That being said, this might benefit you by being able to add compression and EQ or being able to mix multiple users might outweigh that little bit of hiss from all the degradation with this complicated signal chain.
USB Microphone to Audio Mixer Pricing:
- Blue Yeti USB Mic: https://currentprice.io/blue_yeti
- AT 2020+ USB Mic: https://currentprice.io/at2020usb
- Elgato Wave 3 USB Mic: https://currentprice.io/elgato_wave3
- Yamaha MG10XU Audio Mixer: https://currentprice.io/mg10xu
- Mackie ProFX10v3 Audio Mixer: https://currentprice.io/profx10v3
- 1/4″ TRS to Dual 1/8″ TS Cable: https://currentprice.io/14_to_dual_18
- Radial ProAV1 DI Box: https://currentprice.io/proav1
- Beyerdynamic DT990 Pro Headphones: https://currentprice.io/beyer_dt_990
- XLR Cable: https://currentprice.io/xlr_cable
- TRS Cable: https://currentprice.io/trs_cable
- Mic Stand: https://currentprice.io/desk_stand
- Rode PSA1 Boom Arm: https://currentprice.io/boom_arm
- 0:00 – Introduction
- 0:25 – Equipment Setup
- 0:50 – Pricing & Specs
- 1:05 – Why Connect USB Microphone To Mixer?
- 1:45 – USB Microphone Setup
- 2:25 – Option 1: 1/8″ TRS To Dual 1/4″ TS Jacks To Stereo Input
- 4:55 – Option 2: 1/8″ TRS To Dual 1/4″ TS Jacks To Line Input
- 6:40 – Compressor
- 8:03 – 3 Band EQ & HPF
- 9:55 – Option 3: 1/8″ TRS To Dual 1/4″ TS Jacks To DI Box

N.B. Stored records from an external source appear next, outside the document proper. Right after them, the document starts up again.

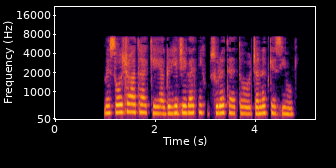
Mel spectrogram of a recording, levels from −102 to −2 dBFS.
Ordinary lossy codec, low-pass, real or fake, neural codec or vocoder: AAC, 32 kbps; 7.2 kHz; real; none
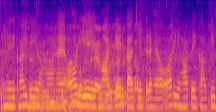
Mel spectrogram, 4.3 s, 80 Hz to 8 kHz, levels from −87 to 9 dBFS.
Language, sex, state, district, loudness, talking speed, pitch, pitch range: Hindi, male, Uttar Pradesh, Jalaun, -14 LUFS, 235 wpm, 195 Hz, 180-205 Hz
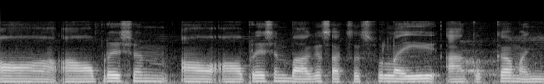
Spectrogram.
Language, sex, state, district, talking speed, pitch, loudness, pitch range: Telugu, male, Andhra Pradesh, Visakhapatnam, 155 wpm, 130 Hz, -14 LUFS, 125-140 Hz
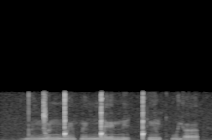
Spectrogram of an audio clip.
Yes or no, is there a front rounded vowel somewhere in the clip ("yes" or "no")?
yes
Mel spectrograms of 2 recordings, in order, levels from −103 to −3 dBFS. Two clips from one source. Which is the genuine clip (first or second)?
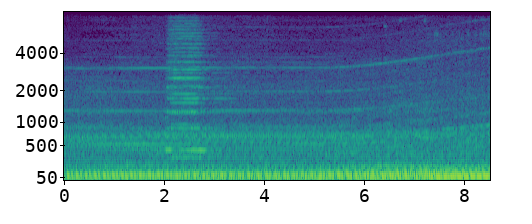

- 12:03 – Why You Shouldn’t Connect A USB Mic To Audio Mixer
- 14:11 – Final Thoughts